When the personnel on a record include John Abercrombie, Marc Copland, Drew Gress and Joey Baron, expectations are high. 39 Steps provides many nice moments when lyricism emerges from the interface of Abercrombie’s guitar and Copland’s piano, like ice crystallizing. But this is a curious project, so languid it often feels listless.
The problem is not lack of trust among the players. Abercrombie and Copland have played together occasionally for 40 years, and both have employed Gress and Baron in their bands. But Abercrombie has not recorded as a leader for ECM with a pianist since the mid-1980s. It is striking how different an Abercrombie album sounds when another chordal instrument is present, operating in an overlapping tonal range. There is little open musical space. Abercrombie’s flickering aural imagery, normally incisive, is softened, even blurred, by Copland’s overlays.
The real problem is an insufficiency of energy and urgency. There are six originals by Abercrombie and two by Copland, mostly similar quiet melodic gestures, not captivating in themselves, elaborated slowly and cautiously. The absence of contrast, in tone, mood and tempo, limits this music.

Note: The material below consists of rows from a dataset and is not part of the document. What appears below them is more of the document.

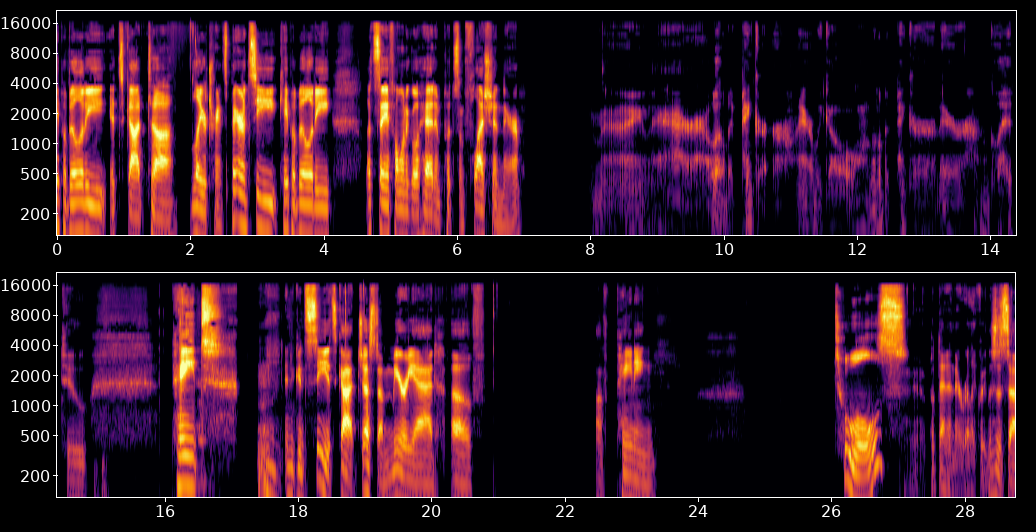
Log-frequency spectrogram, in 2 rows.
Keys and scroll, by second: 19.6 ctrl+z.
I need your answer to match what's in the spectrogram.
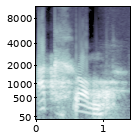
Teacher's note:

Abercrombie intends a cinematic theme. One track is “Greenstreet” and four are titles of Alfred Hitchcock films: “Vertigo,” “Spellbound,” “Shadow of a Doubt” and “39 Steps.” Your critic confesses bafflement as to how this music, so lacking in tension, connects to Hitchcock movies.
The two best pieces break free of the album’s static equilibrium. “Shadow of a Doubt” is a collective improvisation in which each of the band’s four articulate voices create independently and juxtapose themselves into a stark, intriguing design. The last track is a perversely halting, teasing, piecemeal reconstitution of “My Melancholy Baby.” What it is doing here is unclear, but its dry wit is invigorating. The large potential of this quartet is barely tapped on 39 Step/.